<<<<

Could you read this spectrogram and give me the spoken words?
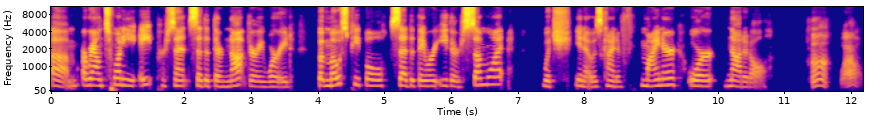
Um, around 28% said that they're not very worried, but most people said that they were either somewhat which you know is kind of minor or not at all huh wow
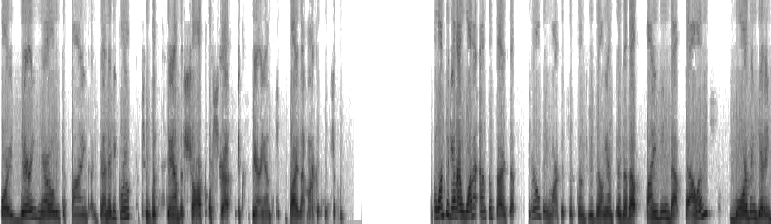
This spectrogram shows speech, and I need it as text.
for a very narrowly defined identity group to withstand the shock or stress experienced by that market system. So once again, I want to emphasize that building market systems resilience is about finding that balance more than getting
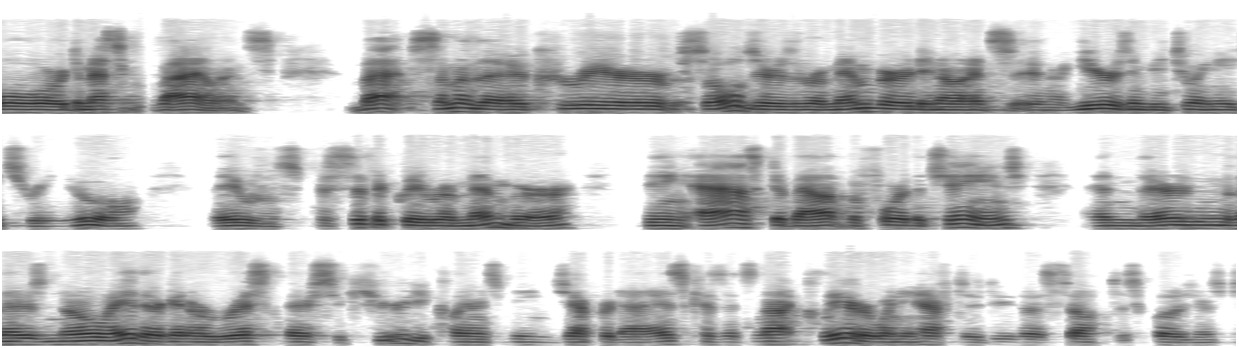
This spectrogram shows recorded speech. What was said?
or domestic violence? But some of the career soldiers remembered, you know, it's you know, years in between each renewal. They will specifically remember being asked about before the change and there's no way they're going to risk their security clearance being jeopardized because it's not clear when you have to do those self-disclosures.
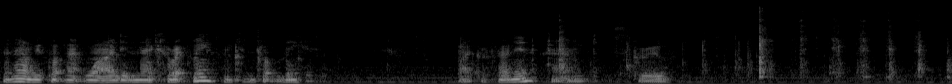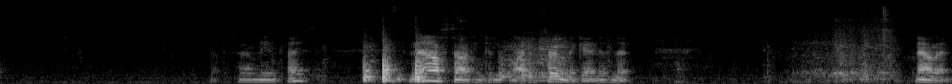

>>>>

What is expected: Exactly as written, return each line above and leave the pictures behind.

Response to this exercise:
Could you read this spectrogram and give me the spoken words?
Um, around 28% said that they're not very worried, but most people said that they were either somewhat which you know is kind of minor or not at all huh wow
This spectrogram shows speech, and I need it as text.
for a very narrowly defined identity group to withstand the shock or stress experienced by that market system. So once again, I want to emphasize that building market systems resilience is about finding that balance more than getting
This spectrogram shows recorded speech. What was said?
or domestic violence? But some of the career soldiers remembered, you know, it's you know, years in between each renewal. They will specifically remember being asked about before the change and there's no way they're going to risk their security clearance being jeopardized because it's not clear when you have to do those self-disclosures.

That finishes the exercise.